┌─ Dataset excerpts

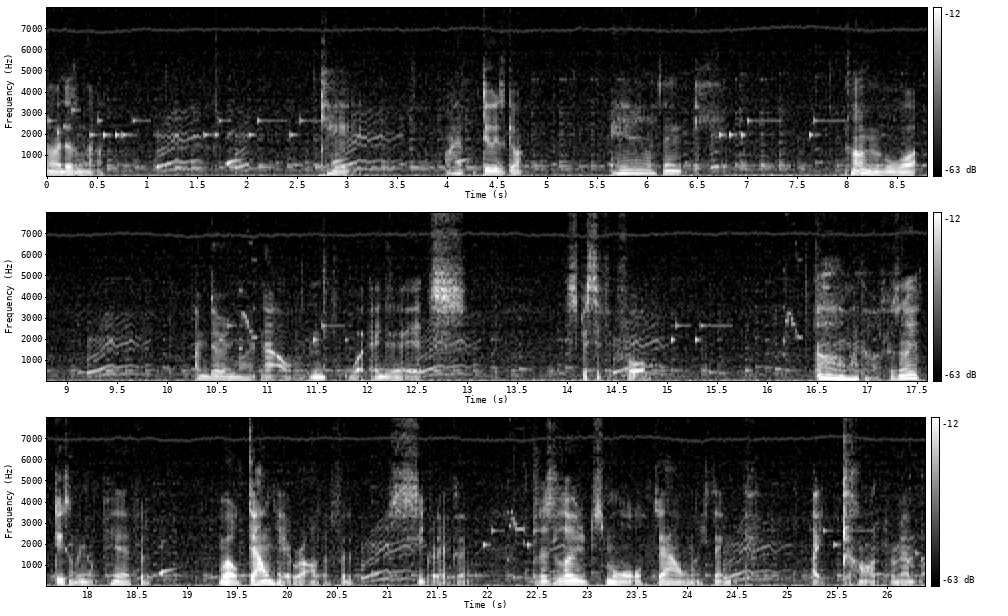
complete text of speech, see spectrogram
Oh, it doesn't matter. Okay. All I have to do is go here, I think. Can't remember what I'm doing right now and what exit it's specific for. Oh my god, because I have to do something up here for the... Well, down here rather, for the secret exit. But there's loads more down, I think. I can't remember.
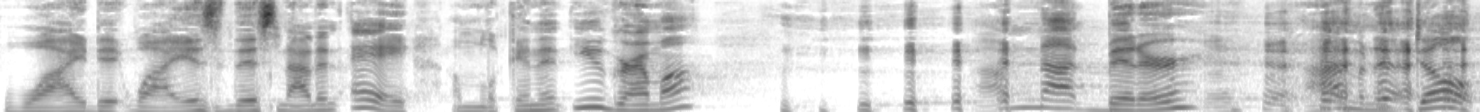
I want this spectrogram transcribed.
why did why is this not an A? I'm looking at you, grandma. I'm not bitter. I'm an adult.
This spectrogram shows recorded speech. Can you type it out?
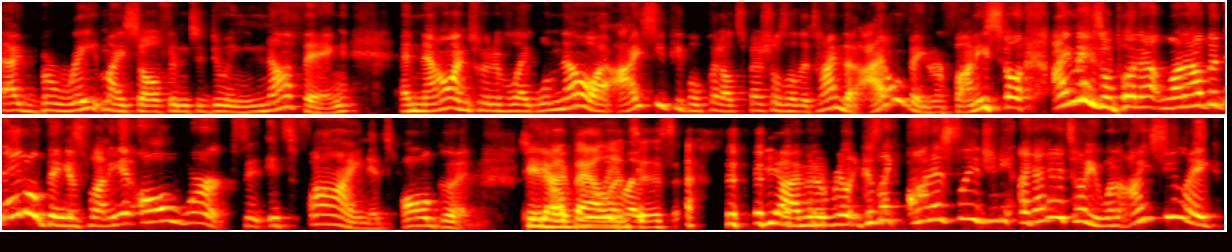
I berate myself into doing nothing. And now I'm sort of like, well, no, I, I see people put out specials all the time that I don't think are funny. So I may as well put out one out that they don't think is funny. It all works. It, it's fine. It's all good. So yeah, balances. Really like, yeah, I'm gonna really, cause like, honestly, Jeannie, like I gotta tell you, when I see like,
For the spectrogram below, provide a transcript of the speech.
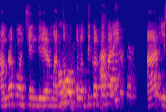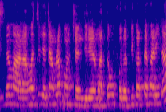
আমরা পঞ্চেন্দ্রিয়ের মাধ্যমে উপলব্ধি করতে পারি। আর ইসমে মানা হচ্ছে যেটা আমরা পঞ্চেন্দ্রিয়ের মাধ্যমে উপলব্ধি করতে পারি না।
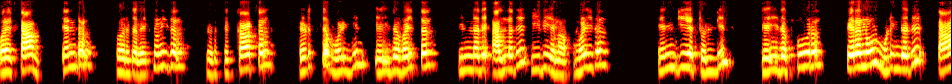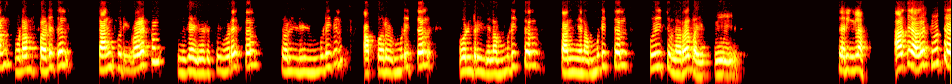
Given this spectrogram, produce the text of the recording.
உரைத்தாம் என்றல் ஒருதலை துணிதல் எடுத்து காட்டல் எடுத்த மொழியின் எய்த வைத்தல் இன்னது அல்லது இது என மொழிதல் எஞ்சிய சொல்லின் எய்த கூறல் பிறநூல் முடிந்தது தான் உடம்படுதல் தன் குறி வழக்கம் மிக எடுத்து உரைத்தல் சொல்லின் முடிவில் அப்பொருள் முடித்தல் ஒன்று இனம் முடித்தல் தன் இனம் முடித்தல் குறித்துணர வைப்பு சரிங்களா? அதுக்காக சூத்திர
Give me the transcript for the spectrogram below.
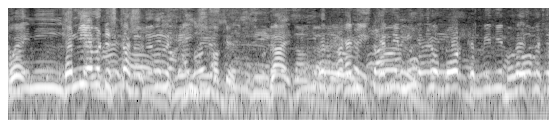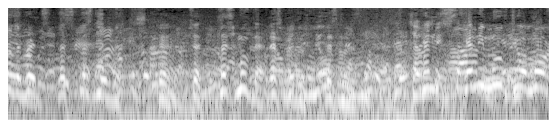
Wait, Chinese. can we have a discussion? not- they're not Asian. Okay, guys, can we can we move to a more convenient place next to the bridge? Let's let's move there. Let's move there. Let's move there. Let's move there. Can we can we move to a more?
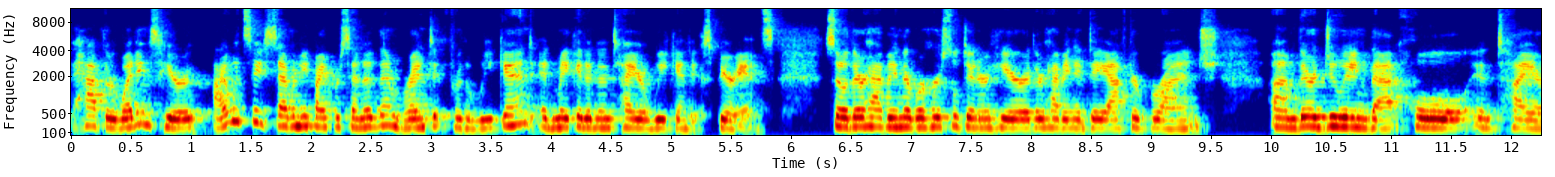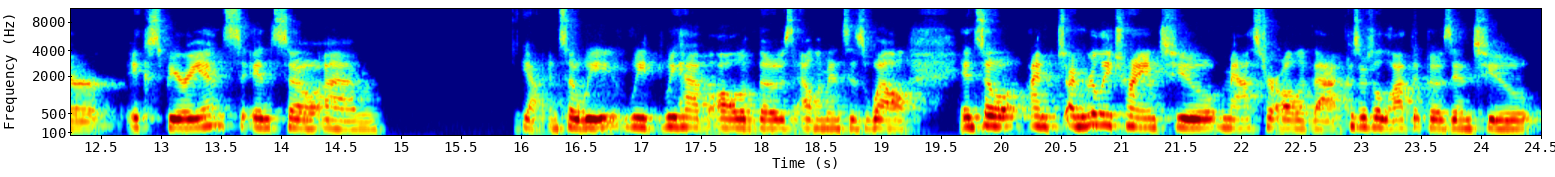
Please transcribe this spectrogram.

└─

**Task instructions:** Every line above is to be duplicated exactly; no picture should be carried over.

**Expected answer:**
complete text of speech, see spectrogram
Oh, it doesn't matter. Okay. All I have to do is go here, I think. Can't remember what I'm doing right now and what exit it's specific for. Oh my god, because I have to do something up here for the... Well, down here rather, for the secret exit. But there's loads more down, I think. I can't remember.
I want this spectrogram transcribed.
why did why is this not an A? I'm looking at you, grandma. I'm not bitter. I'm an adult.
This spectrogram shows recorded speech. Can you type it out?
I berate myself into doing nothing. And now I'm sort of like, well, no, I, I see people put out specials all the time that I don't think are funny. So I may as well put out one out that they don't think is funny. It all works. It, it's fine. It's all good. So yeah, balances. Really like, yeah, I'm gonna really, cause like, honestly, Jeannie, like I gotta tell you, when I see like,
For the spectrogram below, provide a transcript of the speech.
আমরা পঞ্চেন্দ্রিয়ের মাধ্যমে উপলব্ধি করতে পারি। আর ইসমে মানা হচ্ছে যেটা আমরা পঞ্চেন্দ্রিয়ের মাধ্যমে উপলব্ধি করতে পারি না।
Given this spectrogram, produce the text of the recording.
உரைத்தாம் என்றல் ஒருதலை துணிதல் எடுத்து காட்டல் எடுத்த மொழியின் எய்த வைத்தல் இன்னது அல்லது இது என மொழிதல் எஞ்சிய சொல்லின் எய்த கூறல் பிறநூல் முடிந்தது தான் உடம்படுதல் தன் குறி வழக்கம் மிக எடுத்து உரைத்தல் சொல்லின் முடிவில் அப்பொருள் முடித்தல் ஒன்று இனம் முடித்தல் தன் இனம் முடித்தல் குறித்துணர வைப்பு சரிங்களா? அதுக்காக சூத்திர
Give me the transcript for the spectrogram below.
Wait, Chinese. can we have a discussion? not- they're not Asian. Okay, guys, can we can we move to a more convenient place next to the bridge? Let's let's move there. Let's move there. Let's move there. Let's move there. Can we can we move to a more?
Please transcribe this spectrogram.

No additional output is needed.